And that is why on this day, and every day, we cannot help but give thanks. We should call upon God’s Name in every trouble, pray, praise, and give thanks. Paul says that supplications, prayers, intercessions, and thanksgivings should be made for all people. Thank God for His love for you, His desire to save you, and His accomplishing it through Jesus Christ, His Son. Thank God that you are baptized into Christ, and that He has given you His Holy Spirit, to bring you to a knowledge of the truth, and sustain you by His Word and Supper in the saving Christian faith. Thank God for all the great gifts He continually pours out on you, for making you and all creatures, for giving you your body and soul, eyes, ears, and all your members, your reason and all your senses, and that He still takes care of them. Thank God that He also gives you clothing and shoes, food and drink, house and home, family, friends, vocations, and all that you need to support this body and life, and so much more that you don’t need, but that He gives you anyway, for your blessing and enjoyment. Thank God that He defends you against all danger and guards and protects you from all evil. And thank God that He does all of this only out of fatherly, divine goodness and mercy, without any merit or worthiness in you. He does it for Jesus’ sake. Therefore, it is your duty to thank and praise, serve and obey Him. This is no burden, but it is most certainly true.

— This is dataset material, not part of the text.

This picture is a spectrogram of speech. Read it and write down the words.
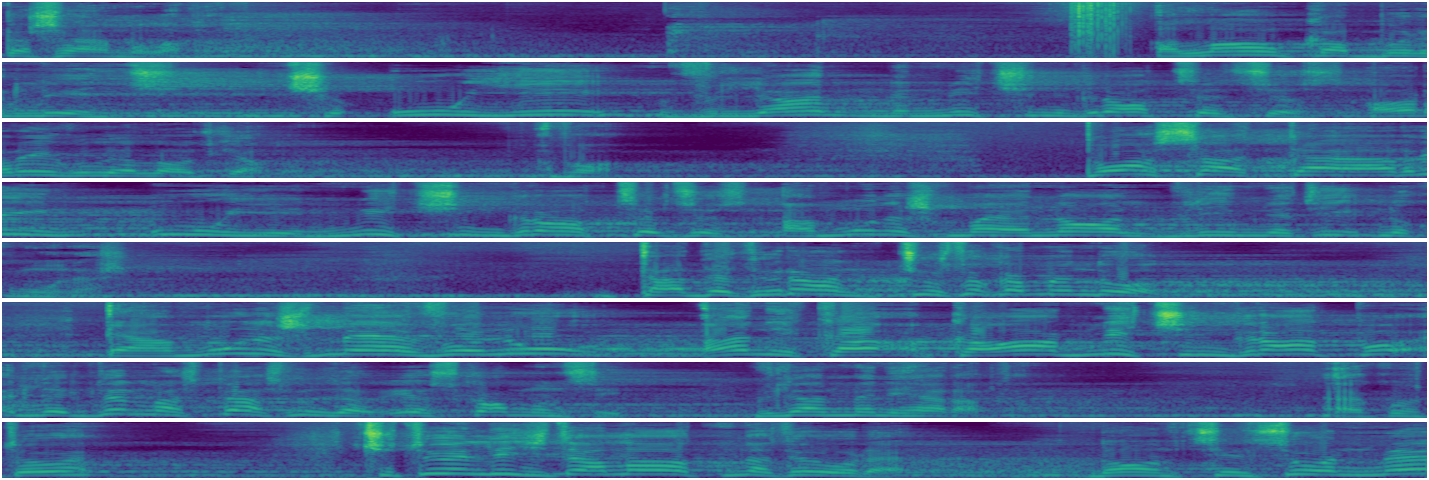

And, beloved, thank God that He does this, not just for you. For all people. Thank God on behalf of all those people, some of whom don’t know to thank God themselves. It is your priestly work to thank God in their stead, in their place. And then, thank God for those people. That is part of your prayers for them. And it just might turn them. It will most certainly turn you. Thank God for all those people you love to love. Thank God for all those people who are difficult to love, and love them anyway. And call upon God for them. God has given you His Name for this very purpose. Use it. Use it well. And live in it confidently, and with great thanksgiving. So let’s do it now. Let’s trace the sign of the holy cross upon our bodies and, with great thanksgiving, invoke that Name upon ourselves, and for the sake of all people: In the Name of the Father, and of the Son X, and of the Holy Spirit. Amen.
 Catechism quotes from Luther’s Small Catechism (St. Louis: Concordia, 1986).